    • Considerations and Classroom Strategies for Every Student: While the pandemic has affected all of us, children who have lost a primary or secondary caregiver to COVID-19 may need extra help right now. This course will teach you how to use a trauma-informed foundation to support students who have experienced any kind of trauma, and how to help them become more resilient. (EDUO 9949, 1 credit)
    • De-escalation and Discipline: One student acts out, disrupting classroom activities and bothering other students. Another student withdraws, seemingly losing all motivation. Yet another is always angry. How do you help all these students?

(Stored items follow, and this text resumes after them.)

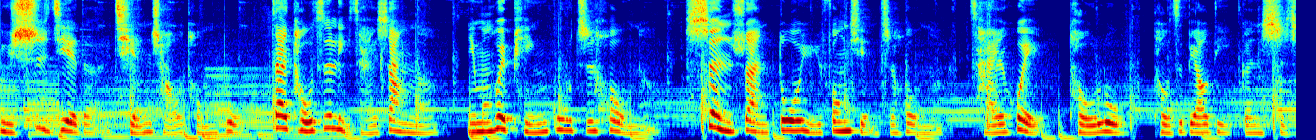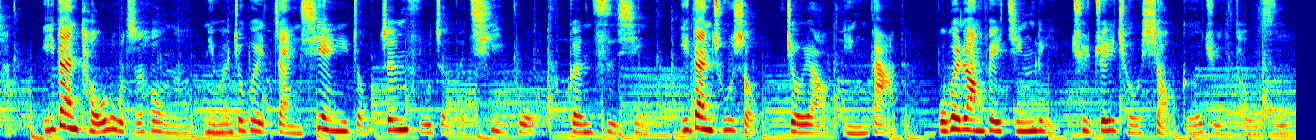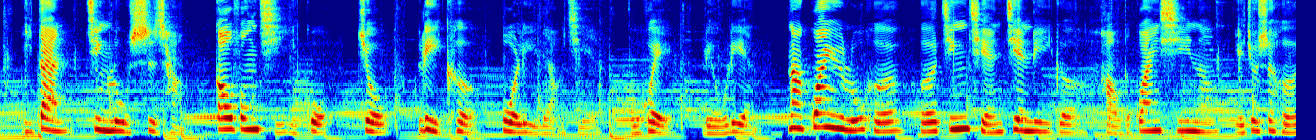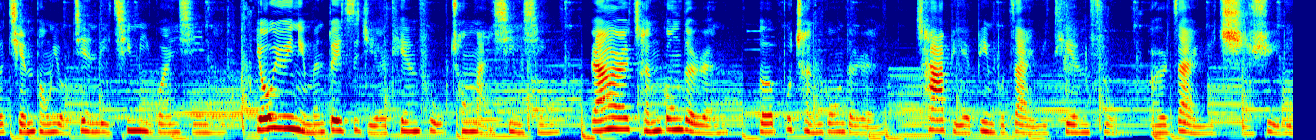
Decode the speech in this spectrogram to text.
与世界的前朝同步。在投资理财上呢，你们会评估之后呢，胜算多于风险之后呢，才会投入投资标的跟市场。一旦投入之后呢，你们就会展现一种征服者的气魄跟自信。一旦出手。就要赢大的，不会浪费精力去追求小格局的投资。一旦进入市场，高峰期一过，就立刻获利了结，不会留恋。那关于如何和金钱建立一个好的关系呢？也就是和前朋友建立亲密关系呢？由于你们对自己的天赋充满信心，然而成功的人。和不成功的人差别并不在于天赋，而在于持续力。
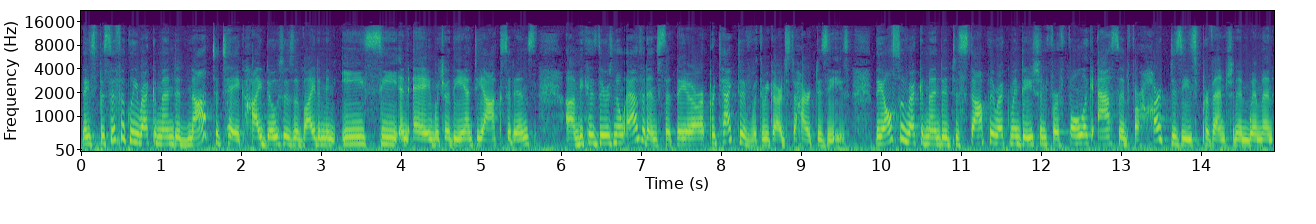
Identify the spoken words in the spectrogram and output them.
They specifically recommended not to take high doses of vitamin E, C, and A, which are the antioxidants, uh, because there's no evidence that they are protective with regards to heart disease. They also recommended to stop the recommendation for folic acid for heart disease prevention in women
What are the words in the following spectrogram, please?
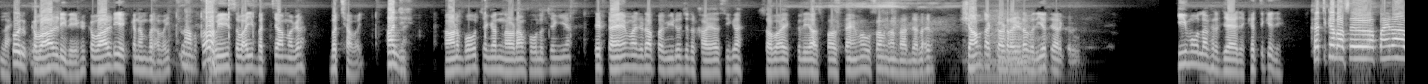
ਲੈ ਕੁਆਲਿਟੀ ਦੇਖ ਕੁਆਲਿਟੀ ਇੱਕ ਨੰਬਰ ਆ ਬਾਈ। ਨਾ ਬਤਾ ਵੀ ਸਵਾਈ ਬੱਚਾ ਮਗਰ ਬੱਚਾ ਬਾਈ। ਹਾਂਜੀ। ਖਾਣ ਬਹੁਤ ਚੰਗਾ ਨਾੜਾਂ ਫੁੱਲ ਚੰਗੀਆਂ। ਤੇ ਟਾਈਮ ਆ ਜਿਹੜਾ ਆਪਾਂ ਵੀਡੀਓ 'ਚ ਦਿਖਾਇਆ ਸੀਗਾ ਸਵਾ ਇੱਕ ਦੇ ਆਸ-ਪਾਸ ਟਾਈਮ ਆ ਉਸ ਹਿਸਾਬ ਨਾਲ ਅੰਦਾਜ਼ਾ ਲਾਇਓ। ਸ਼ਾਮ ਤੱਕ ਆਰਡਰ ਜਿਹੜਾ ਵਧੀਆ ਤਿਆਰ ਕਰੂ ਕੀ ਮੁੱਲ ਆ ਫਿਰ ਜਾਇਜ਼? ਖਿੱਚ ਕੇ ਜੇ। ਖਿੱਚ ਕੇ ਬਸ ਆਪਾਂ ਇਹਦਾ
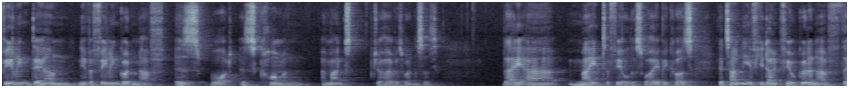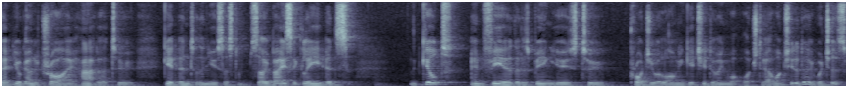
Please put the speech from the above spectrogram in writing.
feeling down, never feeling good enough is what is common amongst Jehovah's Witnesses. They are made to feel this way because it's only if you don't feel good enough that you're going to try harder to get into the new system. So basically, it's guilt and fear that is being used to prod you along and get you doing what Watchtower wants you to do, which is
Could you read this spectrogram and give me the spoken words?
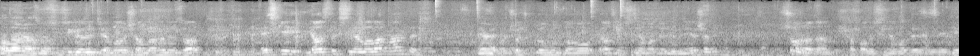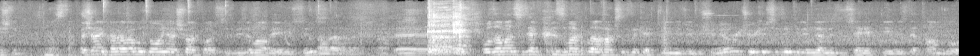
Allah razı olsun. Sizi görünce maşallahınız var. Eski yazlık sinemalar vardı. Evet. O çocukluğumuzda o yazlık sinema dönemini yaşadık. Sonradan kapalı sinema dönemine geçtik. Aşağı yukarı aramızda 10 yaş fark var. Siz bizim ağabeyimizsiniz. Allah Allah. Ee, o zaman size kızmakla haksızlık ettiğimizi düşünüyorum. Çünkü sizin filmlerinizi seyrettiğimizde tam bu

A trauma-informed classroom depends on your ability to de-escalate and manage negative behaviors in successful ways. (EDUO 9951, 1 credit)

    “Children facing orphanhood as a result of COVID is a hidden, global pandemic that has sadly not spared the United States,” said Susan Hillis, a researcher at the Centers for Disease Control and Prevention (CDC) and lead author of the Pediatrics study. “All of us – especially our children – will feel the serious immediate and long-term impact of this problem for generations to come. Addressing the loss that these children have experienced – and continue to experience – must be one of our top priorities, and it must be woven into all aspects of our emergency response, both now and in the post-pandemic future.”

    The loss of a parent or grandparent “may result in profound long-term impact on health and well-being for children,” Hillis said. In addition to the immediate emotional impact, “Adverse childhood experiences are associated with increased risks of every major cause of death in adulthood,” says Hillis.

    Even before COVID-19, the need for trauma-informed classrooms was large. In 2019, the CDC and Kaiser Permanente did a study of more than 17,000 patients and determined that as many as two-thirds of all children in the United States have experienced at least one serious childhood trauma, which can include physical or sexual abuse, loss, natural disaster, or disruption in their home.

    An article in NEA Today, a publication of the National Education Association, emphasizes a few of the methods teachers can use to make their classrooms be calm and supportive places for all their students. Such actions as dimming bright fluorescent lights, practicing mindfulness exercises, adding flexible seating, and making such things as audio headphones, fidget toys, stress balls, breathing exercises, and a cool-down corner available to students can all help.

    To explore all the Dominican trauma-centered courses, or to register for one or more, visit the site here. A full course catalog can be requested here.

    Photo via iStock images